Sunday, 15 March 2015
An interview with Nicholas Hagger
Nicholas Hagger is a poet, cultural historian and philosopher and is the author of more than 35 books including his two latest just released: ‘My Double life 1 - This Dark Wood’ and ‘My Double Life 2 - A Rainbow Over the Hills.’
In this interview with Iain McNay, Hagger will talk about his life, his spiritual awakenings and how they have changed the way he sees reality.
In Hagger's words:
"I asked Japanese poet Junzabuto Nishwaki in 1965 for a distillation of the wisdom of the East – he wrote on a business card +A+-A=0. The Great Nothing. He explained that the Universe is a unity that reconciles all contradictions, that the One combines day and night, life or death."
"Libya accelerated my drastic purgation and remaking of myself.
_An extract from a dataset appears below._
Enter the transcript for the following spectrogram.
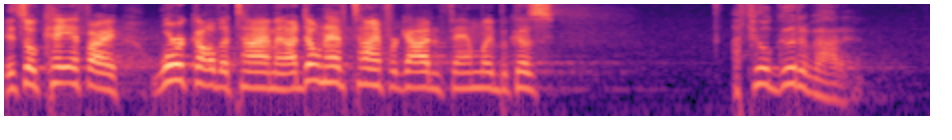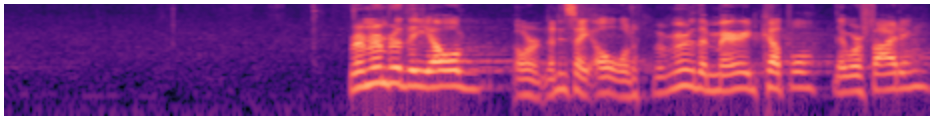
It's okay if I work all the time and I don't have time for God and family because I feel good about it. Remember the old, or I didn't say old, remember the married couple that were fighting?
I was on the universal mystic way without realising it – I didn’t know that my dark night of the senses would help me back onto the right path of detachments, illumination and transformations – I would have to traverse hell before I could reach inner serenity – I now felt more intensely than ever that I had lost my way in a dark wood and was still searching for my right path."
"This was my first glimpse of the celebrated golden flower, the centre and the source of my being. White light flowing upwards, a spring opened up inside me, visions wobbled inside me, I saw a fountain of light... finally I said to myself , 'I surrender’ and I was drunk with flowing light."
Iain McNay's complete interview with Nicholas Hagger is now available on Conscious TV through this link
Sunday, 8 March 2015
An interview with Jah Wobble
Jah Wobble was the original bass player in the band, Public Image Limited (PIL), which was formed by former Sex-pistols singer John Lydon (Rotten). Jah was 17 when he joined the band having never been in a band before. He came from a tough and at times violent East London background. When he was young, he developed a taste for short wave radio oscillations, they put him into a state of trance and he could sleep better. In Jah's words, the wave radio oscillations 'felt like listening to infinity.’
From an early age, he had a strong spiritual bent having discovered the Upanishads and was captivated by ancient teachings. As a result, music, especially the bass guitar and his spiritual life became indelibly intertwined.
‘When you truly accept the bass as an emanation of God, as the ground of existence, you make a friend of impermanence, a state of flux, therefore the fear of losing what you have diminishes…you truly ride the rhythm – you will reside in the residence of ‘OM’, you can ride the sonic boom to heaven.
My bass playing relies first and foremost on intuition – it is necessary to remain innocent – intuition is directed from the solar plexus – the knowing sun in the guts.’
After years on the road with bands, he became an alcoholic ‘Whenever I drank, all the fear disappeared and the tension left my body’ but he couldn’t go on like that and became completely burnt out. His Marriage broke up and he was left with a crushing sense of failure.
After joining AA and finding a real depth in his spiritual path life, he remembers:
‘I found I was grateful for every drink and drug I had taken because it was because of them I now had a beautiful and stable life which in turn led to a great productivity. I felt really alive and sensitized, I had simply grasped what it is to be human.
Everything in life was sort of emptying out and becoming simpler. I was now at the stage of developing a meditative mind. There came a point where there was no difference between making music and spirituality – the world might have been getting crazier but I was getting better.’
Iain McNay's complete interview with Jah Wobble is now available through the link here.
An interview with Jenny Boyd
Jenny Boyd is the author of ‘It’s Not only Rock ‘n’ Roll’, a book where she presents interviews with 75 musicians about how their creativity functions. Jenny works as a psychologist and addictions consultant in London. In her book, she wanted to understand how the minds and souls of the artists could create such great music.
Her own spiritual awakening first started when she was 18...
‘A tingling sensation rippled through my body, everything appearing crystal clear. I felt like a channel for the deeper parts of myself, as if I was watching myself from above. There was also a feeling of unity. My search for enlightenment had begun, I was now on a path from which I would often swerve but never leave.’
In 1967 she travelled with the Beatles to India to spend time with Maharishi Maheshi Yogi (her sister Pattie was going out with – and later married - George Harrison at the time). Here she learnt to meditate. She became a successful model in London, and later married Mick Fleetwood, the drummer in Fleetwood Mac.
‘After many years of being involved with everything that went along with rock ‘n’ roll, I decided to go to college and study psychology.’
In this interview, Jenny will talk about her own journey as well as the fascinating process she discovered about musicians creativity.
‘Peak experience can happen when the artist is totally in the here and now. A time of complete concentration that overtakes the mundane - the experience of eternity right here and now - by completely concentrating on the music, they are able to open themselves up – the result can be songs that come from nowhere.’
Iain McNay's complete interview with Jenny Boyd is now available here.